  52. What does it say about me that with the exception of perms and chicken fried steak, I knew that each and every item was German?
    Okay, it says that I'm 1/2 German. Ich spreche deutsch auch! Aber nicht sehr gut, ICH gerade gelernt werden nosy ... o

  53. I will never understand why it is that we cannot get decent german sausages here. It's two whole countries away, that's it! Thank you for your kind words on my blog.

  54. Chicken Fried Steak...seriously, who knew?

    Food is fun to track down the roots to. For example, Spaghetti has it's roots in Asia (where noodles were invented), and America (Tomatoes are a native American food). :-)

  55. That last one threw me for a loop. As a native Texan, it must have been hard for you to type. I would have sworn Chicken Fried Steak originated in the Lone Star state. I've had many a Texas-born friend tell me so! Here comes the bride and prefab houses were also a surprise.

  56. A few of these I did not know were German.
    Very interesting. My mother's from Austria, so I love the Bavarian countries!
    I'm a new follower from the blog hop. Hope you can hop by and visit me:

  57. Well there's my fun facts for the day! Very interesting...although i'm with Tony and didn't know what Chicken Fried Steak was. Sounds...appetising! :P

  58. Wow! Thats some great stuff I didn't know. As a Disney fan, I think I have to pay Germany a visit now! (after I go to Disneyland of course)

  59. great article! It's good to know your roots!

    ilike the shot of the castle and Disney replica next to each other!

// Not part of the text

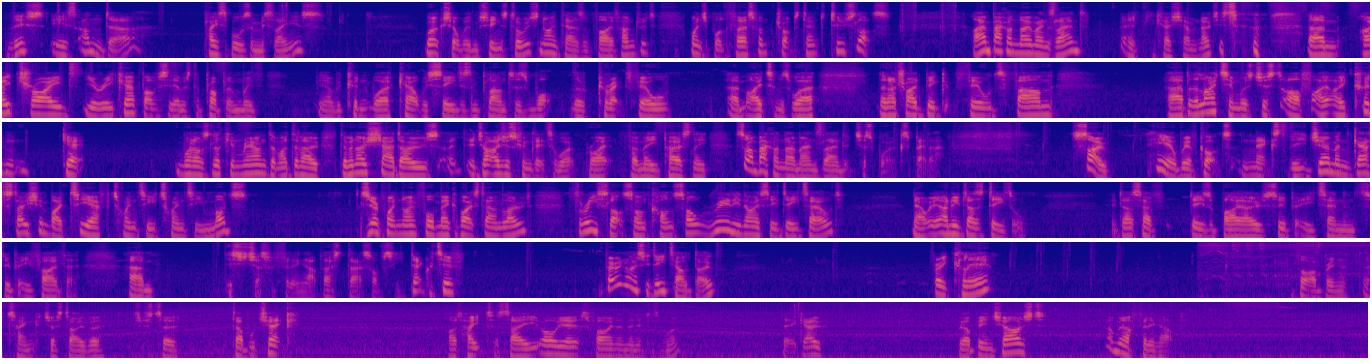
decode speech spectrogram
This is under placeables and miscellaneous. Workshop with machine storage, 9,500. Once you bought the first one, drops down to two slots. I am back on No Man's Land, in case you haven't noticed. um, I tried Eureka, but obviously there was the problem with, you know, we couldn't work out with seeders and planters what the correct field um, items were. Then I tried Big Fields Farm, uh, but the lighting was just off. I, I couldn't get when I was looking around them. I don't know. There were no shadows. I just couldn't get it to work right for me personally. So I'm back on No Man's Land. It just works better. So here we've got next the German gas station by TF 2020 mods. 0.94 megabytes download, three slots on console, really nicely detailed. Now it only does diesel. It does have diesel bio, Super E10 and Super E5 there. Um, this is just for filling up. That's that's obviously decorative. Very nicely detailed though. Very clear. I thought I'd bring a, a tank just over just to double check. I'd hate to say, oh yeah, it's fine, and then it doesn't work. There you go. We are being charged, and we are filling up.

  60. What a fun blog! I can't wait to explore it more. Thank you for stopping by mine!




Whoomp, there it is!